Stay-at-Home Dad Stigma?
No matter what your gender, being a stay-at-home parent has its benefits and, of course, sacrifices. But does it carry a stigma?
For full-time moms, we know that common misconceptions and undervalued domestic work can lead to certain kinds of discrimination from society.
“People assume I’m not educated when they find out I’m a stay-at-home mom, like I didn’t go to college,” says one mom from upstate New York, who also happens to hold a PhD. People also think she’s lazy, she says, and that she just sits around all day while her husband, a scientist, earns all their money. As she says this, she’s simultaneously entertaining her energetic 5-year old son with one arm, while feeding her infant son with the other. Watching their family is a bit like watching a chaotic, 3-ring circus– and it occurs to me that this Mom probably hasn’t had a chance to be “lazy” even once in the last half-decade.
But do stay-at-home dads suffer the same kind of treatment? I suspect not. For them, it turns out there are other kinds of challenges — and even stereotypes — that aren’t so fun, either:
Your Actions Get Scrutinized
“It would be easier to be part of this community if everyone could forget that I’m a guy,” says part-time writer and blogger, Christopher Michel, who’s also a full-time stay-at-home dad for his 18-month old daughter.
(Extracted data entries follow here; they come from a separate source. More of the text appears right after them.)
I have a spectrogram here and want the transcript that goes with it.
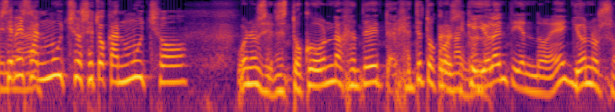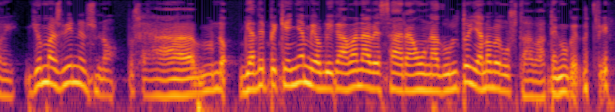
se besan mucho, se tocan mucho... Bueno, si eres tocón, la gente, gente tocona, que yo la entiendo, ¿eh? Yo no soy. Yo más bien es no. O sea, no. ya de pequeña me obligaban a besar a un adulto, ya no me gustaba, tengo que decir.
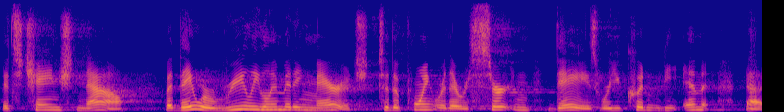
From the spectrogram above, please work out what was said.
It's changed now, but they were really limiting marriage to the point where there were certain days where you couldn't be uh,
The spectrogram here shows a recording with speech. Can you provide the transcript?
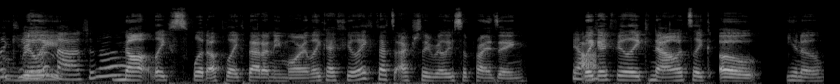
Like, can Really you imagine that? not like split up like that anymore. Like I feel like that's actually really surprising. yeah. Like I feel like now it's like, oh, you know,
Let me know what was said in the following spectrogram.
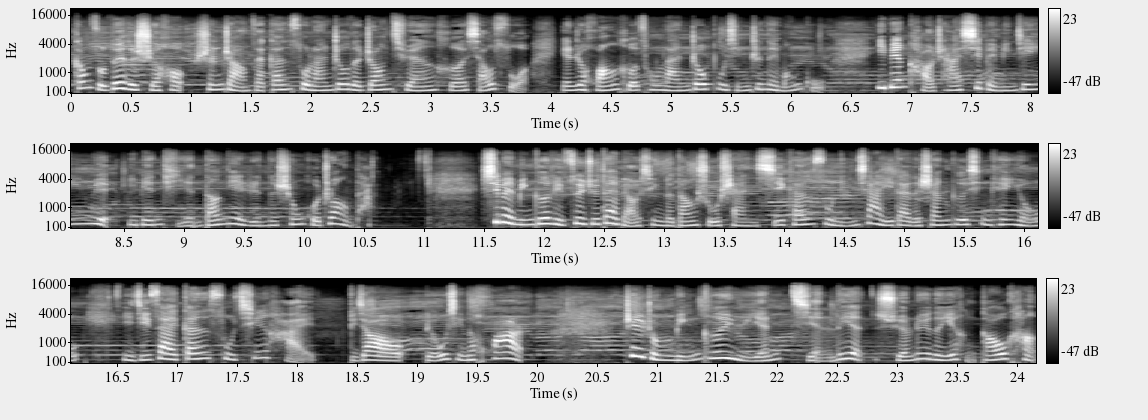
刚组队的时候，生长在甘肃兰州的庄泉和小索沿着黄河从兰州步行至内蒙古，一边考察西北民间音乐，一边体验当地人的生活状态。西北民歌里最具代表性的当属陕西、甘肃、宁夏一带的山歌《信天游》，以及在甘肃、青海比较流行的花儿。这种民歌语言简练，旋律呢也很高亢。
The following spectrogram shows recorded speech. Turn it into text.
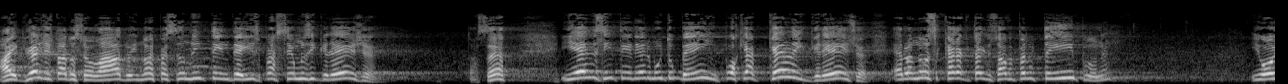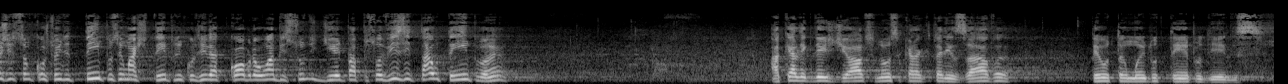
A igreja está do seu lado e nós precisamos entender isso para sermos igreja. Tá certo? E eles entenderam muito bem, porque aquela igreja, ela não se caracterizava pelo templo, né? E hoje são construídos templos e mais templos, inclusive cobra um absurdo de dinheiro para a pessoa visitar o templo, né? Aquela igreja de Atos não se caracterizava pelo tamanho do templo deles.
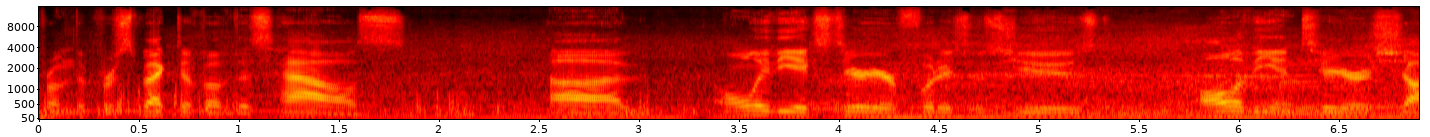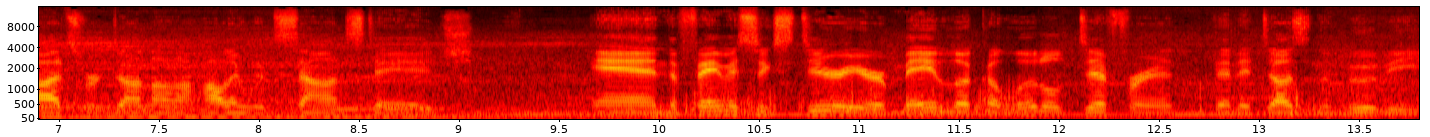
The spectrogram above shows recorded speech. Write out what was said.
from the perspective of this house, uh, only the exterior footage was used. All of the interior shots were done on a Hollywood soundstage and the famous exterior may look a little different than it does in the movie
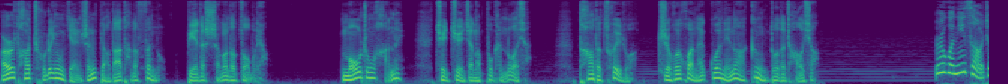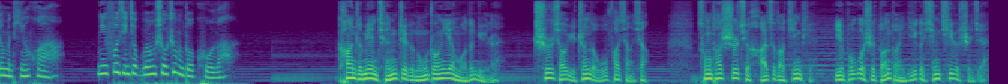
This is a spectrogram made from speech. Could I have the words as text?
而他除了用眼神表达他的愤怒，别的什么都做不了。眸中含泪，却倔强的不肯落下。他的脆弱只会换来关莲娜更多的嘲笑。如果你早这么听话，你父亲就不用受这么多苦了。看着面前这个浓妆艳抹的女人，池小雨真的无法想象，从她失去孩子到今天，也不过是短短一个星期的时间，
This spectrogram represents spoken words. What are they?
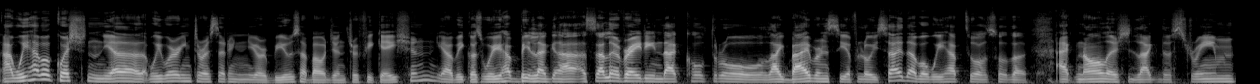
Uh, we have a question. Yeah, we were interested in your views about gentrification. Yeah, because we have been like uh, celebrating that cultural like vibrancy of Loisaida, but we have to also the, acknowledge like the stream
In Parenting Magazine he describes how he cringes every time someone of his sex does something questionable, like when a fellow dad urinated in public while his kid played on the playground, or like when the male music teacher jokingly hit on the Moms in the play group they all attend.
“My gender tends to do the pervy stuff. Men—men who hang around playgrounds—must be watched in case they’re pedophiles, public urinators, or creeps. I feel like I need to make extra clear I don’t fit in that group,” he says. And so while the Moms don’t necessarily grab up their children and run from him every time he makes a playground appearance, Christopher does feel the need to prove to his new neighbors that he’s a normal parent, just like them. It’s seems to be a built-in double standard: because even as stay-at-home dads get complimented for the same exact work all parents do, (with common reactions like, “Aww, how cute!” and “You’re such a Saint”), it’s not hard to imagine how these same Moms are watching you closely out of the corner of their eye just the same.
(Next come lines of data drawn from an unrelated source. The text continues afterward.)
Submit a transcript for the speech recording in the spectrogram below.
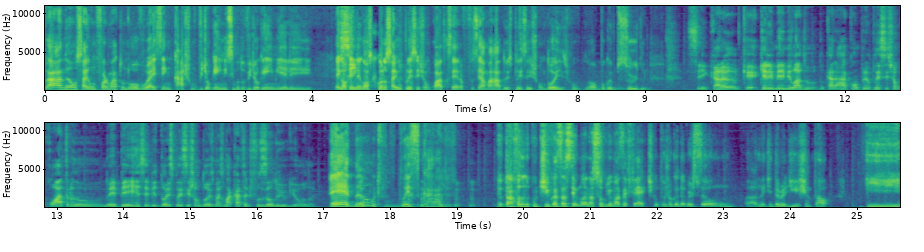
ah, não, saiu um formato novo. Aí você encaixa um videogame em cima do videogame e ele. É igual Sim. aquele negócio que quando saiu o PlayStation 4, que você era você amarrar dois PlayStation 2, tipo, é um pouco absurdo. Sim, cara, que- aquele meme lá do, do cara, ah, comprei o PlayStation 4 no, no eBay e recebi dois PlayStation 2, mais uma carta de fusão do Yu-Gi-Oh! lá. É, não, tipo, é caralho. Eu tava falando contigo essa semana sobre o Mass Effect, que eu tô jogando a versão a Legendary Edition e tal. E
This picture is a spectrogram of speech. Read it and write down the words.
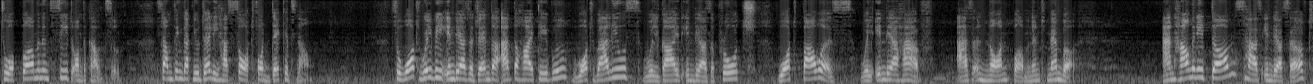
to a permanent seat on the Council, something that New Delhi has sought for decades now. So what will be India's agenda at the high table? What values will guide India's approach? What powers will India have? As a non-permanent member. And how many terms has India served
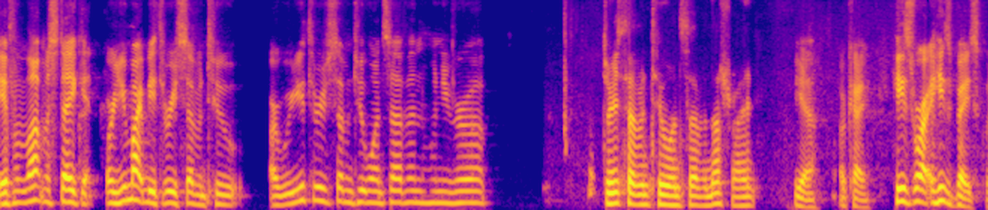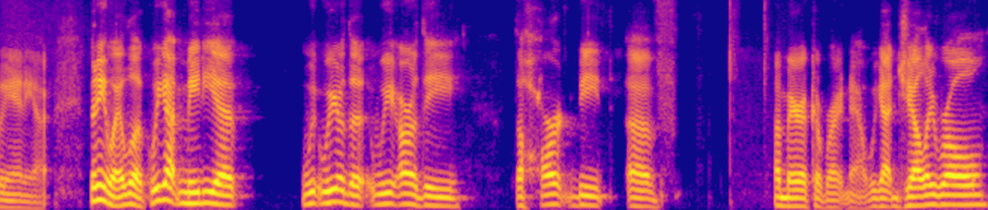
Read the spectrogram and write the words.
if I'm not mistaken, or you might be three seven two. Or were you three seven two one seven when you grew up? Three seven two one seven. That's right. Yeah. Okay. He's right. He's basically Antioch. But anyway, look, we got media. We, we are the we are the the heartbeat of America right now. We got Jelly Roll,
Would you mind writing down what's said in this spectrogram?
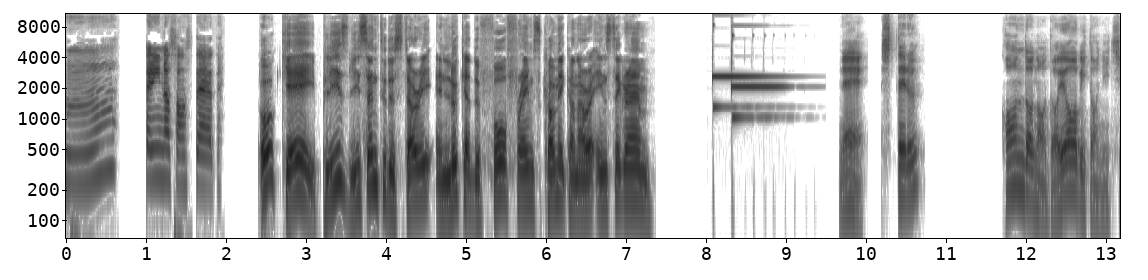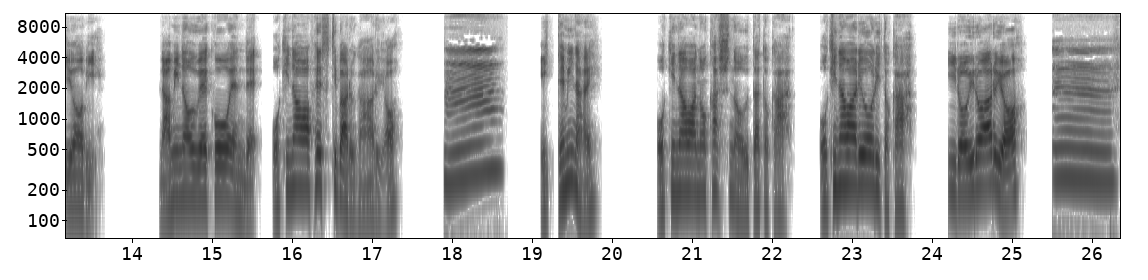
hmm, Serena-san said. Okay, please listen to the story and look at the four frames comic on our Instagram. ねえ、知ってる今度の土曜日と日曜日、波の上公園で沖縄フェスティバルがあるよ。Hmm, 行ってみない？沖縄の歌手の歌とか、沖縄料理とか、いろいろあるよ。うーん。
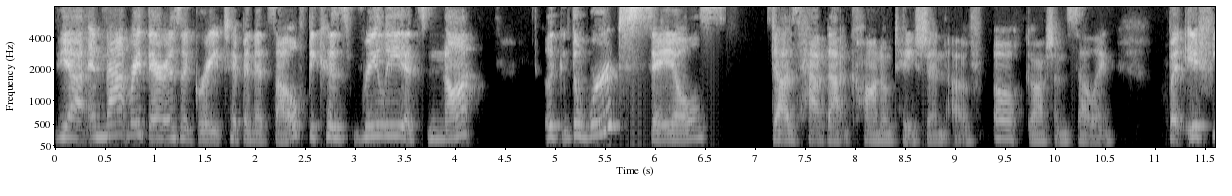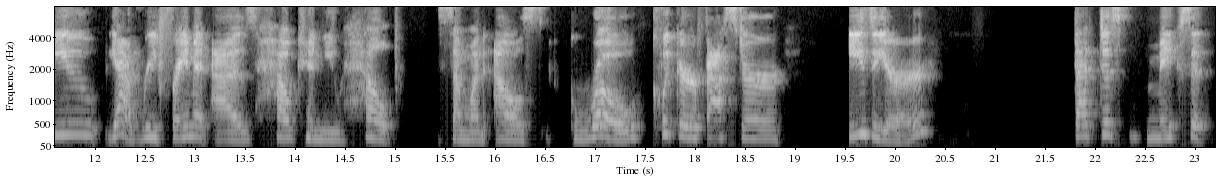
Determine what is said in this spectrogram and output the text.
Yeah, and that right there is a great tip in itself because really it's not like the word sales does have that connotation of, oh gosh, I'm selling. But if you, yeah, reframe it as how can you help someone else grow quicker, faster, easier, that just makes it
You Don’t Have as Much Peer Support
The number of fathers who are full-time caregivers in the U.S. has nearly doubled in the last 10 years, but considering stay-at-home dads are still well within the minority, they simply have fewer peers and role models to relate to. If the ‘Mommy’ Blogosphere is any indication, women fall back on a larger network of friends and fellow Moms whom they can look to for support and advice. But it’s likely a very different story for men. “I do know a couple of other stay-at-home dads, but we don’t really talk about these issues,” says Jesse Greenspan, a stay-at-home Dad in Brooklyn, NY. He thinks it has to do with the fact that he and his fellow stay-at-home male friends think of this as a short-term commitment, like a tour abroad or a work assignment that will only last a relatively short time. “In my case, I’ll probably try to get back to work more or less full time when [our daughter] goes to pre-school,” he says. And when that happens, he may face yet another type of discrimination:
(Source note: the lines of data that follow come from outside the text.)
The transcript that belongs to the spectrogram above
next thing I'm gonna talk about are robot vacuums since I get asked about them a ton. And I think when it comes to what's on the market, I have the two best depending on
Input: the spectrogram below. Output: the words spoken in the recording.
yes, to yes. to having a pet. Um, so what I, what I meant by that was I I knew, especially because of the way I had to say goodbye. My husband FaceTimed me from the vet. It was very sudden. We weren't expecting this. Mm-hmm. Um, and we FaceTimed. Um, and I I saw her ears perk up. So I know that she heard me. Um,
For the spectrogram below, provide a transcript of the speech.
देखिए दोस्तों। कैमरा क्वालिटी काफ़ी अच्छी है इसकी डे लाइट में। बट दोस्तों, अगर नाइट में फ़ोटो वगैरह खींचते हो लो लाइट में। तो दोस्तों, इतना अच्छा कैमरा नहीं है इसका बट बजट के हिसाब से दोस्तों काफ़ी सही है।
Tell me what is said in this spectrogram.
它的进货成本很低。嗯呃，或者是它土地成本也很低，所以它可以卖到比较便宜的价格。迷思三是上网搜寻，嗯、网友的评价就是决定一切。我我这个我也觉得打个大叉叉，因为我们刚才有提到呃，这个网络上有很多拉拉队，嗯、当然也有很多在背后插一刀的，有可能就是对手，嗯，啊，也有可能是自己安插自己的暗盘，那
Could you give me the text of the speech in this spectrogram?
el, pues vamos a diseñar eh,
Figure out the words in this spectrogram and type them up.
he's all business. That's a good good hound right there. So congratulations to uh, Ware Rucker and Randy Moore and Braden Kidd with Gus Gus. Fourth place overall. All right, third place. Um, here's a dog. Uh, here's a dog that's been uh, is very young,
For men who leave the work force for months or even years at a time to take care of children, a gap on their resume could make it extra difficult to get hired again. Explaining what they were “up to” for a few years — when what they were “up to” was exclusively running a household and raising children — is a burden women deal with less, considering family leave is far more common for females. Michael Zorek, a stay-at-home dad for 11 years, told the Huffington Post that he’s been having trouble finding part-time work again now that his kids are older, and it’s not just due to the recent recession. “I would advise anyone making the choice to stay home now, to not stay home completely, to keep their hand in,” he says. The implication being that the working world moves on without you — and conservative employers may not be as sympathetic when it’s a man on the other end of the interview table.
Photo courtesy of: Pixabay/CaucasionChildDadDaughter